In 1979, Latin Lowriders, in conjunction with Lowrider Magazine, organized an event at Chicano Park. They called for a meeting of the car clubs at the Chicano Federation Building. The goal of the meeting was to unite the car clubs, and to promote a positive image of Lowriding. From that meeting, the San Diego Lowrider Car Club Council was formed, and Rigo was one of the founders of the Council, he even wrote the mission statement. In 2009, the Council celebrated its 30th year anniversary. Rigo was an activist before he was a Lowrider, and he was also a member of the Chicano Park Steering Committee before the SD Amigos were formed. Naturally, this hometown car club would represent the city as part of the car show at Chicano Park. Rigo and the Amigos have been the car show coordinators for the past 26 years. Over the years, Rigo and the Amigos have been honored by the city of San Diego for their community service and their dedication. Rigo and the Amigos have also helped to bring Lowriders into the Balboa Automotive Museum in San Diego. In addition to these contributions, numerous San Diego based magazine and newspaper articles have featured Rigo and the club.
Even with all of his community involvement, and time spent running the club, Rigo has managed to build other unique Lowriders outside of the 1957 Chevy that initially got him started in the culture. Rigo built a 1959 Impala, which he named “Azteca.” The Impala sported a unique combination of flakes and candies, and Rigo eventually sold it to the Japanese in the early 1990’s. He now has a 1929 Willy’s Knight that is lifted all the way around, and painted with plenty of candy and pearl. The interior is fully stocked with leather, and the Willy’s has quite a few modifications. His next project is a 1948 Chevy Fleetline, which he is taking his time in building, as he wants it to become his daily driver.
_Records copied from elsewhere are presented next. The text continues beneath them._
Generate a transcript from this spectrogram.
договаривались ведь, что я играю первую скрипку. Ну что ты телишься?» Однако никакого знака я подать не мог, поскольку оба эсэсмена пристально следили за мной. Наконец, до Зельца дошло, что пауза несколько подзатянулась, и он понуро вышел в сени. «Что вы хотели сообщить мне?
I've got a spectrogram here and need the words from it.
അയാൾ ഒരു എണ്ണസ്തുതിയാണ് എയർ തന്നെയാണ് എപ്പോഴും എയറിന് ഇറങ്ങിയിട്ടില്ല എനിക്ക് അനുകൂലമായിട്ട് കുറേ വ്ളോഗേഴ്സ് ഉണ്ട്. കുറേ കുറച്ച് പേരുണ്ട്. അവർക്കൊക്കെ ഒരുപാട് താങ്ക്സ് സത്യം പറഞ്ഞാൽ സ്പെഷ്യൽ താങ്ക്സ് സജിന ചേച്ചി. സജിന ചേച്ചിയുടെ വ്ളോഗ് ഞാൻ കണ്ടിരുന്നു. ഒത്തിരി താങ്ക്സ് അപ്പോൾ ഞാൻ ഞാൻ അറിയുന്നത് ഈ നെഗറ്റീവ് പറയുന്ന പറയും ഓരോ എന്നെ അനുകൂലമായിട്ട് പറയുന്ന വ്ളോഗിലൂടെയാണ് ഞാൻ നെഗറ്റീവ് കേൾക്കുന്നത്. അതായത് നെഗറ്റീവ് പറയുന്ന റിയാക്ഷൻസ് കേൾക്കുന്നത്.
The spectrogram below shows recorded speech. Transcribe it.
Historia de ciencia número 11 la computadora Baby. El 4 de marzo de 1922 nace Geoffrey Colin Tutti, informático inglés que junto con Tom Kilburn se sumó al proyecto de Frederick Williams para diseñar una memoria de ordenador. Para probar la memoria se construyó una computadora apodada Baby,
Rigo has been an outspoken critic of Lowrider Magazine for a number of years, and in fact, he led a boycott against LRM back in 2002. He felt Lowrider Magazine had commercialized Lowriding and made Lowriding too accessible to the average person. In his opinion, Lowrider Magazine had gone corporate, and strayed away from its grassroots. Rigo and the editor of LRM have had conversations to explain the differences and complexities of publishing a magazine. Sharing each others views will help to join forces and move forward together to help protect and support the future of Lowriding and the culture, for the benefit of all. Rigo and the Amigos are an integral part of the history of Lowriding, and their story must be told. In the same manner in which he has been educating the city of San Diego, we hope that through this piece, he will educate the readers of Lowrider Magazine on his history, as well as the history of Lowriding in San Diego.